High-Risk Countries for Dog Rabies
Updated November 19, 2021
As of July 14, 2021, there is a temporary suspension for dogs entering the United States from high-risk countries for dog rabies. This includes dogs arriving from countries not at high risk if the dogs have been in a high-risk country in the past 6 months.
CDC has the authority to issue a CDC Dog Import Permit for US citizens and lawful residents relocating from high-risk countries to bring their dogs into the United States. Such permits will be issued on a limited basis.
UPDATE: Effective December 1, 2021, dogs vaccinated in the United States by a US-licensed veterinarian may re-enter the United States from a high-risk country without a CDC Dog Import Permit if the dog:

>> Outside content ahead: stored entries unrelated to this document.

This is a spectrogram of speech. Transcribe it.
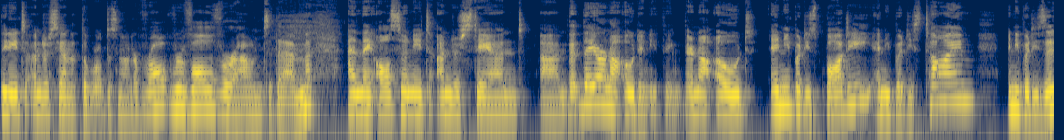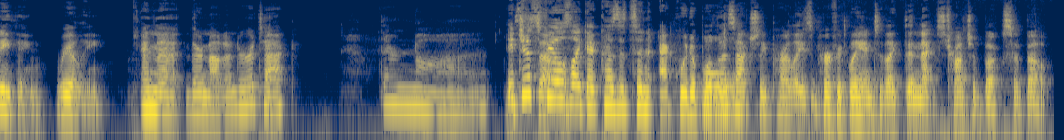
They need to understand that the world does not revolve around them. And they also need to understand um, that they are not owed anything. They're not owed anybody's body, anybody's time, anybody's anything, really. And that they're not under attack. They're not. It just So- feels like it because it's an equitable. Well, this actually parlays perfectly into like the next tranche of books about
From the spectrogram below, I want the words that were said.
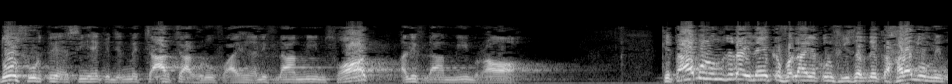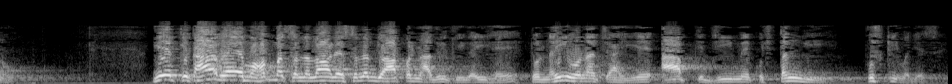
दो सूरतें ऐसी हैं कि जिनमें चार चार हरूफ आए हैं, अलिफ लामीम सौद अलिफ लामीम रा। किताबुल उनजरा इले फला यकुल फ़ीसद का हरज उमिन हो। ये किताब है मोहम्मद सल्लल्लाहु अलैहि वसल्लम जो आप पर नाजिल की गई है। तो नहीं होना चाहिए आपके जी में कुछ तंगी उसकी वजह से।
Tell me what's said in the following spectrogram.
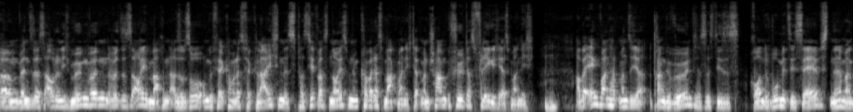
Ähm, wenn sie das Auto nicht mögen würden, würden sie es auch nicht machen. Also so ungefähr kann man das vergleichen. Es passiert was Neues mit dem Körper, das mag man nicht. Da hat man ein Schamgefühl, das pflege ich erstmal nicht. Aber irgendwann hat man sich ja dran gewöhnt. Das ist dieses Rendezvous mit sich selbst. Ne? Man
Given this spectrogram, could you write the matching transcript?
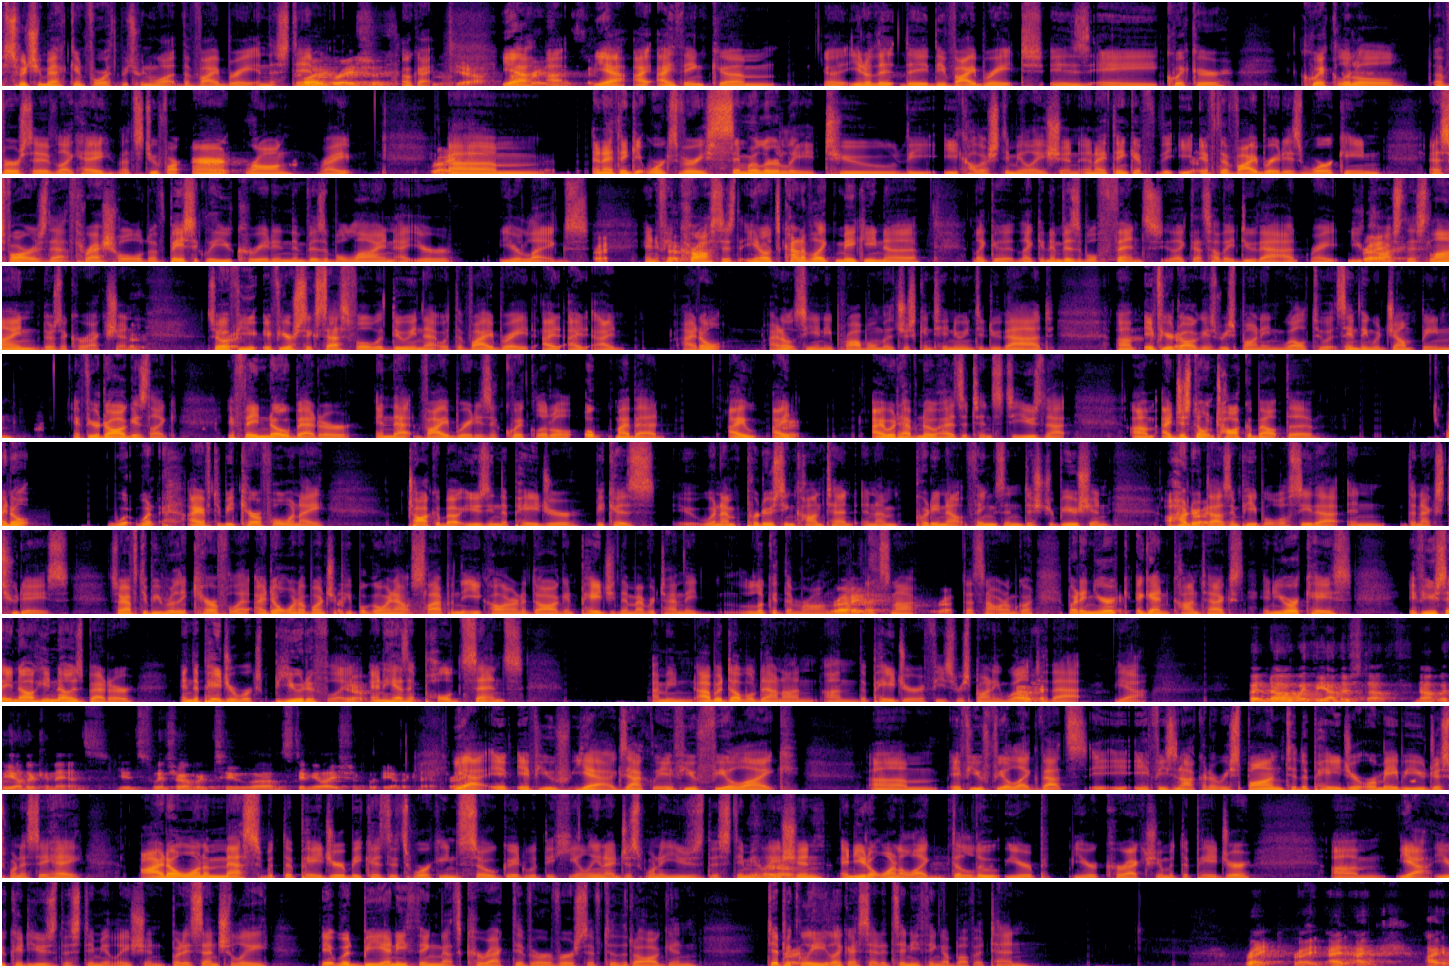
Switching back and forth between what the vibrate and the stim. Vibration. Okay. Yeah. Yeah. Uh, yeah. I, I think um, uh, you know the, the the vibrate is a quicker, quick little aversive. Like, hey, that's too far. Right. Wrong. Right. Right. Um, and I think it works very similarly to the e-collar stimulation. And I think if the if the vibrate is working as far as that threshold of basically you create an invisible line at your your legs, right. and if he crosses, right. you know, it's kind of like making a like a like an invisible fence. Like that's how they do that, right? You right. cross this line, there's a correction. So if you if you're successful with doing that with the vibrate, I I I, I don't I don't see any problem with just continuing to do that. Um, if your dog is responding well to it, same thing with jumping. If your dog is like if they know better and that vibrate is a quick little, oh, my bad, I, I. I would have no hesitance to use that. Um, I just don't talk about the, I don't, when I have to be careful when I talk about using the pager because when I'm producing content and I'm putting out things in distribution, 100,000 right. people will see that in the next two days. So I have to be really careful. I don't want a bunch of people going out slapping the e-collar on a dog and paging them every time they look at them wrong. Right. That's not right. that's not what I'm going. But in your again context, in your case, if you say no, he knows better and the pager works beautifully yeah. and he hasn't pulled since, I mean, I would double down on on the pager if he's responding well okay. to that. Yeah. But not with the other stuff, not with the other commands. You'd switch over to um, stimulation with the other commands, right? Yeah, if, if you, yeah, exactly. If you feel like um, if you feel like that's if he's not going to respond to the pager, or maybe you just want to say, "Hey, I don't want to mess with the pager because it's working so good with the heeling I just want to use the stimulation, yeah. and you don't want to like dilute your your correction with the pager." Um, yeah, you could use the stimulation, but essentially, it would be anything that's corrective or aversive to the dog, and typically, right. like I said, it's anything above a ten. Right, right. I, I, I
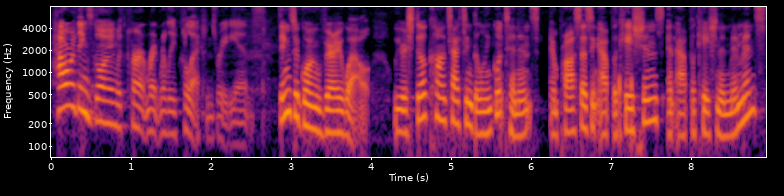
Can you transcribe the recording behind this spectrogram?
How are things going with current rent relief collections, Radiance? Things are going very well. We are still contacting delinquent tenants and processing applications and application amendments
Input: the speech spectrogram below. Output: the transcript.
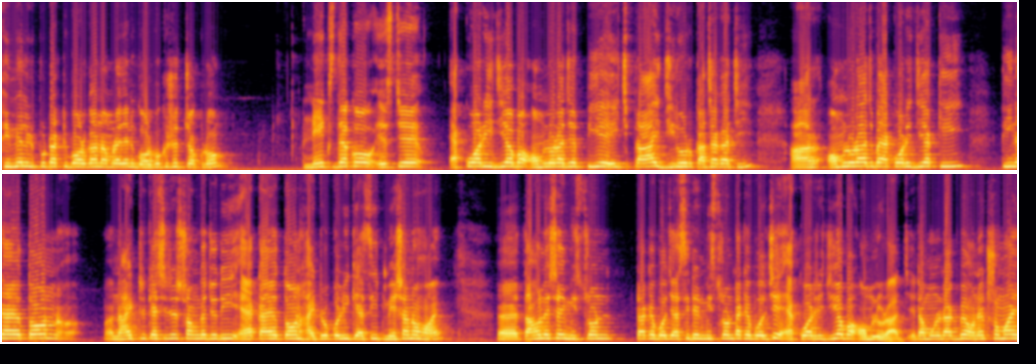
ফিমেল রিপ্রোডাক্টিভ অর্গান আমরা জানি গর্ভকেশ্বর চক্র। নেক্সট দেখো, এসছে অ্যাকোয়ারিজিয়া বা অম্লরাজের পিএইচ প্রায় জিরোর কাছাকাছি। আর অম্লরাজ বা অ্যাকোয়ারিজিয়া কি? তিন আয়তন নাইট্রিক অ্যাসিডের সঙ্গে যদি এক আয়তন হাইড্রোক্লোরিক অ্যাসিড মেশানো হয় তাহলে সেই মিশ্রণটাকে বলছে, অ্যাসিডের মিশ্রণটাকে বলছে অ্যাকোয়ারিজিয়া বা অম্লরাজ। এটা মনে রাখবে, অনেক সময়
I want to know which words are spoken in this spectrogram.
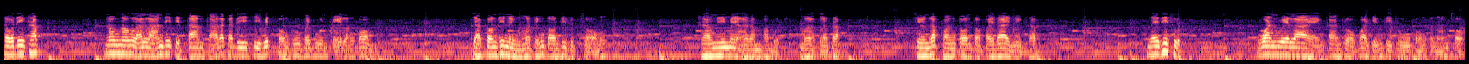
สวัสดีครับ น้องๆหลานๆที่ติดตามสารคดีชีวิตของครูใบบูลเป๋หลังก้อม จากตอนที่หนึ่งมาถึงตอนที่สิบสองคราวนี้ไม่อารัมพบุตรมากแล้วครับ เชิญรับฟังตอนต่อไปได้เลยครับ ในที่สุด วันเวลาแห่งการสอบว่าเขียนตีโทของสนามสอบ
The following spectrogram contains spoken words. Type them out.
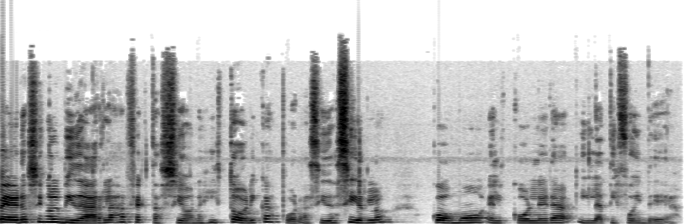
pero sin olvidar las afectaciones históricas, por así decirlo, como el cólera y la tifoidea.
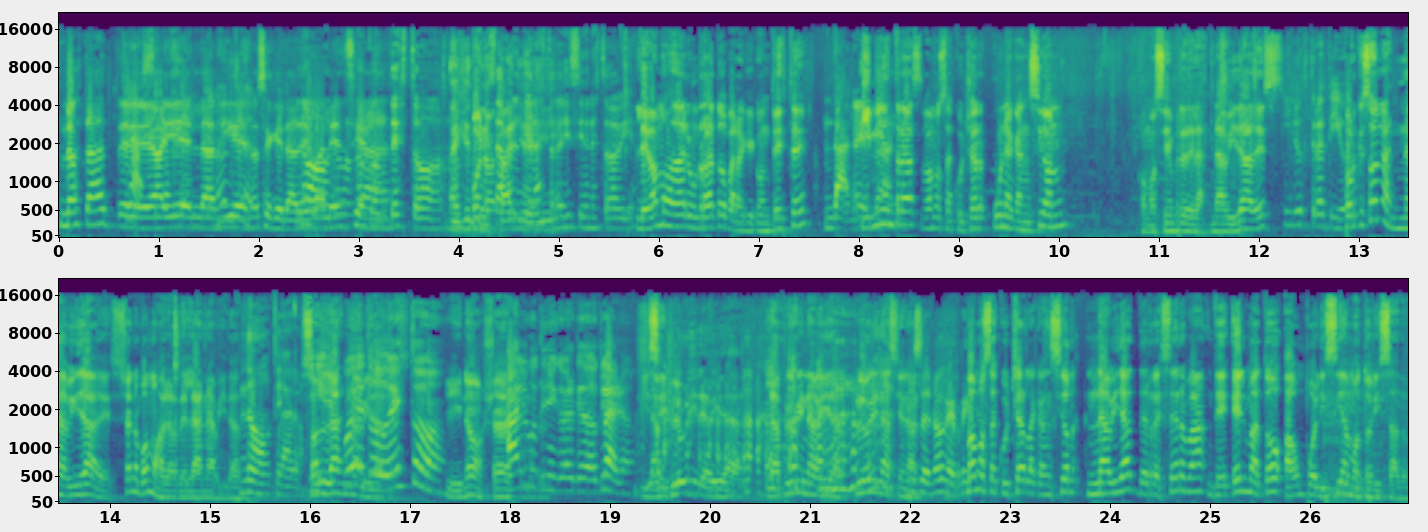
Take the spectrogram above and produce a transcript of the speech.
no está eh, ¿Qué hace la ahí en la amiga, no sé qué era, de no, Valencia. No, no contesto. Hay gente Bueno, España las ahí. tradiciones todavía. Le vamos a dar un rato para que conteste. Dale. Y mientras vamos a escuchar una canción, como siempre, de las Navidades. Ilustrativo. Porque son las Navidades. Ya no podemos hablar de la Navidad. No, claro. Son y las después de todo esto, Y no, ya. algo tiene que haber quedado claro. Y La sí. plurinavidad. La plurinavidad, plurinacional. No Rita. Vamos a escuchar la canción Navidad de Reserva de Él mató a un policía motorizado.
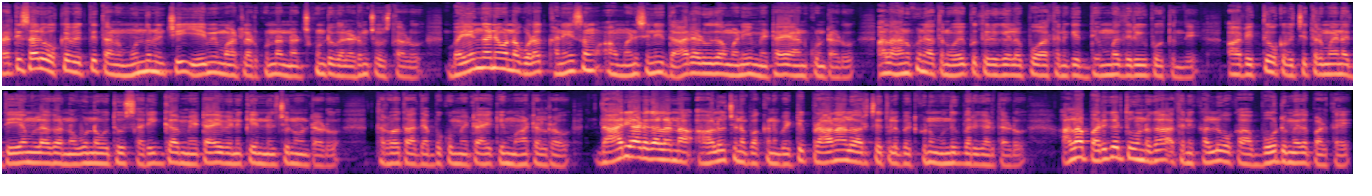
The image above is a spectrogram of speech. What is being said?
ప్రతిసారి ఒక వ్యక్తి తన ముందు నుంచి ఏమీ మాట్లాడకుండా నడుచుకుంటూ వెళ్ళడం చూస్తాడు. భయంగానే ఉన్నా కూడా కనీసం ఆ మనిషిని దారి అడుగుదామని మిఠాయి అనుకుంటాడు. అలా అనుకుని అతని వైపు తిరిగేలోపు అతనికి దిమ్మ తిరిగిపోతుంది. ఆ వ్యక్తి ఒక విచిత్రమైన దెయ్యంలాగా నవ్వు నవ్వుతూ సరిగ్గా మిఠాయి వెనకే నిల్చుని ఉంటాడు. తర్వాత ఆ దెబ్బకు మిఠాయికి మాటలు రావు. దారి అడగాలన్న ఆలోచన పక్కన పెట్టి ప్రాణాలు అరచేతులు పెట్టుకుని ముందుకు పరిగెడతాడు. అలా పరిగెడుతూ ఉండగా అతని కళ్ళు ఒక బోర్డు మీద పడతాయి.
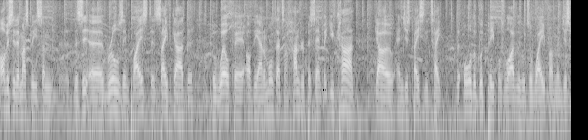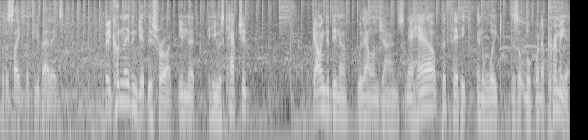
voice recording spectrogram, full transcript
Obviously, there must be some uh, uh, rules in place to safeguard the, the welfare of the animals. That's 100%. But you can't go and just basically take the, all the good people's livelihoods away from them just for the sake of a few bad eggs. But he couldn't even get this right in that he was captured going to dinner with Alan Jones. Now, how pathetic and weak does it look when a premier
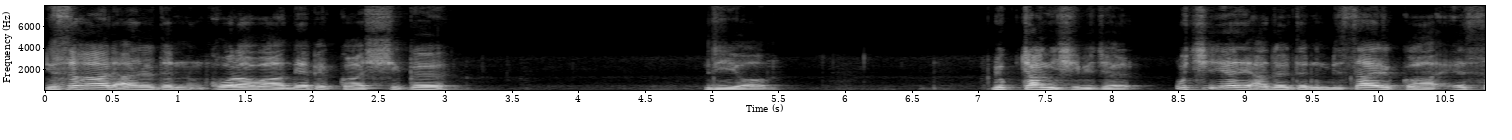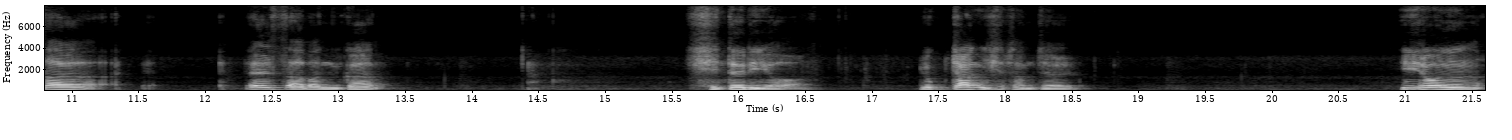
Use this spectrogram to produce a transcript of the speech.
이스하의 아들들은 고라와 네벡과 시그 리엄 6장 22절 우치야의 아들들은 미사엘과 에사 엘사반과 시드리요. 6장 23절 이로는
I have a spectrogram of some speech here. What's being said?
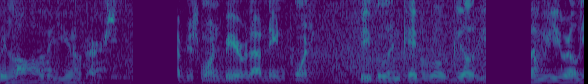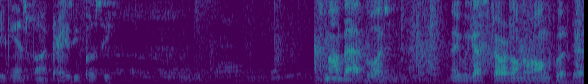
We law of the universe. Have just one beer without needing 20. People incapable of guilt. You angry hero, you can't spot crazy pussy. It's my bad, boys. Maybe we got started on the wrong foot there.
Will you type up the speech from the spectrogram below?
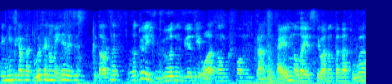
im Hinblick auf Naturphänomene, wenn Sie es betrachten, natürlich würden wir die Ordnung von Pflanzenteilen oder jetzt die Ordnung der Natur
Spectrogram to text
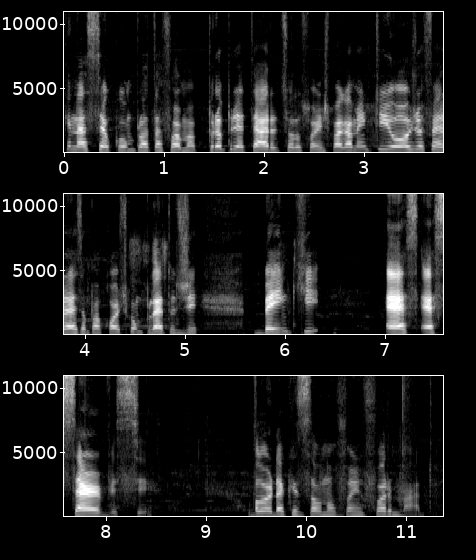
que nasceu como plataforma proprietária de soluções de pagamento e hoje oferece um pacote completo de Bank as a Service. O valor da aquisição não foi informado.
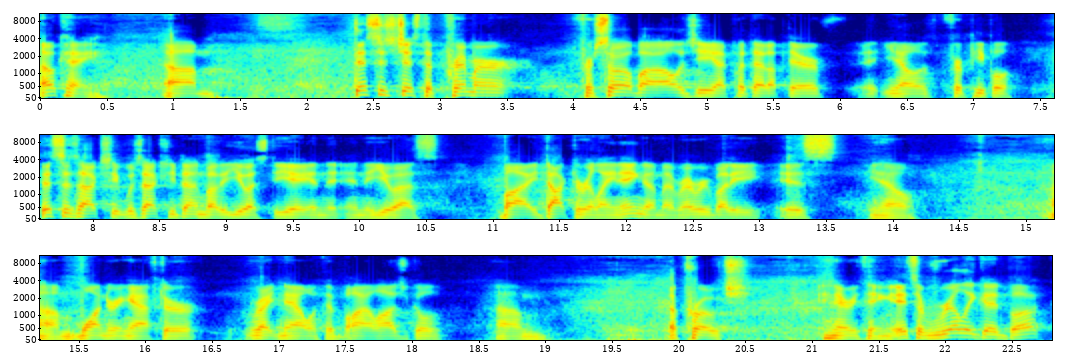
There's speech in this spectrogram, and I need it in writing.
Okay. Um, this is just a primer for soil biology. I put that up there, you know, for people. This is actually was actually done by the USDA in the in the U.S. by Dr. Elaine Ingham. Everybody is, you know, um, wandering after right now with the biological um, approach and everything. It's a really good book,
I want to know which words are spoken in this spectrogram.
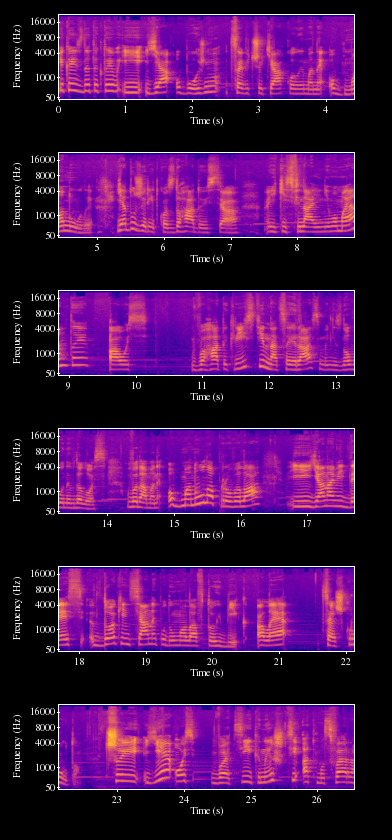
якийсь детектив, і я обожнюю це відчуття, коли мене обманули. Я дуже рідко здогадуюся якісь фінальні моменти. А ось вагати Крісті на цей раз мені знову не вдалося. Вона мене обманула, провела, і я навіть десь до кінця не подумала в той бік. Але це ж круто. Чи є ось в цій книжці атмосфера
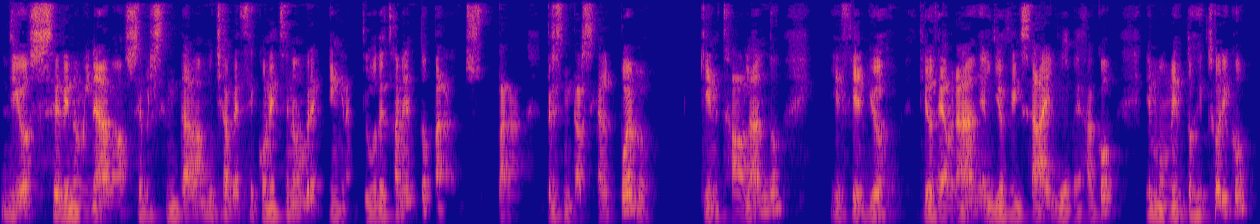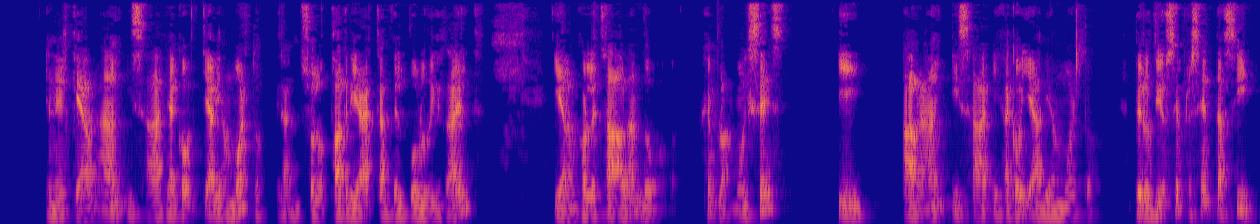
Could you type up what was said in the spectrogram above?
Dios se denominaba o se presentaba muchas veces con este nombre en el Antiguo Testamento para, presentarse al pueblo. Quien estaba hablando y decía yo, Dios de Abraham, el Dios de Isaac, el Dios de Jacob, en momentos históricos en el que Abraham, Isaac y Jacob ya habían muerto. Eran, son los patriarcas del pueblo de Israel. Y a lo mejor le estaba hablando, por ejemplo, a Moisés y Abraham, Isaac y Jacob ya habían muerto. Pero Dios se presenta así.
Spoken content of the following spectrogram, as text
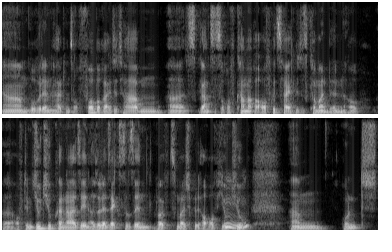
ähm, wo wir dann halt uns auch vorbereitet haben. Äh, das Ganze ist auch auf Kamera aufgezeichnet, das kann man dann auch äh, auf dem YouTube-Kanal sehen. Also der sechste Sinn läuft zum Beispiel auch auf YouTube. Ähm, und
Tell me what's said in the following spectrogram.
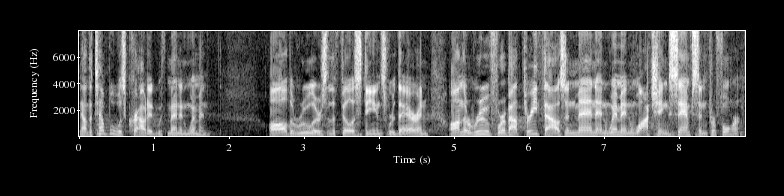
Now the temple was crowded with men and women. All the rulers of the Philistines were there, and on the roof were about 3,000 men and women watching Samson perform.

- has a valid US-issued rabies vaccination certificate;
- has proof of a microchip;
- is at least 6 months old;
- is healthy upon arrival; and
- arrives at an approved port of entry
Expired US-issued rabies vaccination certificates will not be accepted. If the US-issued rabies vaccination certificate has expired, you must apply for a CDC Dog Import Permit, if eligible.
UPDATE: Effective December 1, 2021, all dogs that have been in a high-risk country in the past 6 months may only enter the United States through an approved port of entry, which includes all 18 airports with a CDC quarantine station: Anchorage (ANC), Atlanta (ATL), Boston (BOS), Chicago (ORD), Dallas (DFW), Detroit (DTW), Honolulu (HNL), Houston (IAH), Los Angeles (LAX), Miami (MIA), Minneapolis (MSP), New York (JFK), Newark (EWR), Philadelphia (PHL), San Francisco (SFO), San Juan (SJU), Seattle (SEA), and Washington DC (IAD).
All dogs imported into the United States must be healthy on arrival.
Dogs that have not been in a high-risk country in the past 6 months are not required by CDC to present a rabies vaccination certificate or a CDC Dog Import Permit—and can enter the United States at any port of entry, but must be healthy upon arrival and vaccination against rabies is recommended.
These countries and political units are considered high risk for importing dog rabies into the United States.
- Algeria, Angola
- Benin, Botswana, Burkina Faso, Burundi
- Cameroon, Central African Republic, Chad, Comoros, Côte D’Ivoire (Ivory Coast)
- Democratic Republic of the Congo, Djibouti
- Egypt (Temporary importation suspension of dogs from Egypt until further notice)
- Equatorial Guinea, Eritrea, Eswatini (Swaziland), Ethiopia
- Gabon, Gambia, Ghana, Guinea, Guinea-Bissau
- Lesotho, Liberia, Libya
- Madagascar, Malawi, Mali, Mauritania, Morocco, Mozambique
- Namibia, Niger, Nigeria
- Republic of the Congo, Rwanda
- Sao Tome and Principe, Senegal, Sierra Leone, Somalia, South Africa, South Sudan, Sudan
- Tanzania (including Zanzibar), Togo, Tunisia
- Western Sahara
- Zambia, Zimbabwe
Americas & Caribbean
- Belize, Bolivia, Brazil
- Colombia, Cuba
- Dominican Republic
- Ecuador, El Salvador
- Guatemala, Guyana
- Haiti, Honduras
Asia and the Middle East, Eastern Europe
- Afghanistan, Armenia, Azerbaijan
- Bangladesh, Belarus, Bhutan, Brunei
- Cambodia, China (excluding Hong Kong, Macau, and Taiwan)
- India, Indonesia, Iran, Iraq
- Kazakhstan, Kuwait, Kyrgyzstan
- Laos, Lebanon
- Malaysia, Moldova, Mongolia, Myanmar (Burma)
- Nepal, North Korea
- Pakistan, Philippines
- Saudi Arabia, Sri Lanka, Syria
- Tajikistan, Thailand, Timor-Leste (East Timor), Turkey, Turkmenistan
- Ukraine, United Arab Emirates, Uzbekistan
If a country or political unit is not listed above, it is not considered high risk for importing dog rabies into the United States. Therefore, if the country is not listed, CDC strongly recommends a rabies vaccine certificate, but it is not required to enter the United States.
If you want to learn more about how the United States determines risk for importing dog rabies, visit CDC’s Rabies Branch.
To learn your risk for rabies as a traveler, see Travelers’ Health.